malolactic fermentaion room
barriques where part of Barolo wine matures
and botti used also for wine maturing
less popular cement tanks
But this time, I meet with Sara who greets me in front of the winery, starting with a fascinating story about women’s business. For two generations, women struggled with everyday difficulties in grapevine cultivation and with challenges in wine production. Josetta Saffirio, Sara’s mother, as a young girl decided to continue the family tradition originated by her father who inherited land in Casteletto at the beginning of 20th century. In 1985, she launched her first Barolo, produced from the oldest grapevine planted just after the war. In her everyday work, she was supported by her husband Roberto Vezza working as an enologist in Marchesi di Barolo vineyard. In the second half of the 90's, 23-year-old Sara joined the family business, and now she manages the vineyard and takes care of her family at the same time.
new (on left) designed by Sara and the old vetion of labels prepared by Josetta
While she was showing me the cellar, I listened to her talk about modern practices she introduced – solar panels that cover 200% of their needs, bottles obtained from 90% recycled material, and many others such as reducing chemicals used in the vineyards.
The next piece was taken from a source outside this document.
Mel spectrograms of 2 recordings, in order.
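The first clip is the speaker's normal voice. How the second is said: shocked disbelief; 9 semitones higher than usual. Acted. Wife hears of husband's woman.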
Sara and her family believes that as farmers they take full responsibility of the land that will be inherited by the next generation. They respect the soil that feeds them and gives the the fruits of their hard work.
example of wines produced in Josetta Saffirio winery
a nice gnome taking care of wine making process
My visit in the cellar finished with a tasting. In a spacious, elegant room decorated with family paintings, I indulged in an old and well structured Langhe Bianco DOC 2008, then Langhe Nebbiolo DOC 2013, and a spectacular, perfectly balanced Barolo DOCG 2011 (by the way, you need to know it is a fabulous vintage for Piedmontese wines because of very hot and sunny summer and autumn. I remember in October, some days the temperature reached 30° C…). Sara showed me also a lovely collection of glasses made of cut bottles, a large line of Barolo based cosmetics, plus elegant and scented candles.
Find more information about the vineyard and winery on: http://www.josettasaffirio.it/?lang=en
If you happen to visit the Langhe area you should step in the gnome’s cellar, as guests are always welcomed. And who knows maybe you will be lucky to meet some mysterious friend of the family…
I’m Polish blogger and freelance journalist tasting “la dolce vita” by traveling around Piedmont. As Italia is my passion since the childhood I’m happy having the chance to discover the kingdom of great cuisine and probably the best wines in the world, but also charming little towns and interesting history. My blog Bel Piemonte (available also in Polish and in Italian) was born to show the beauty of this region and to encourage others to discover this part of the Apennine Peninsula.Website: www.belpiemonte.com/en/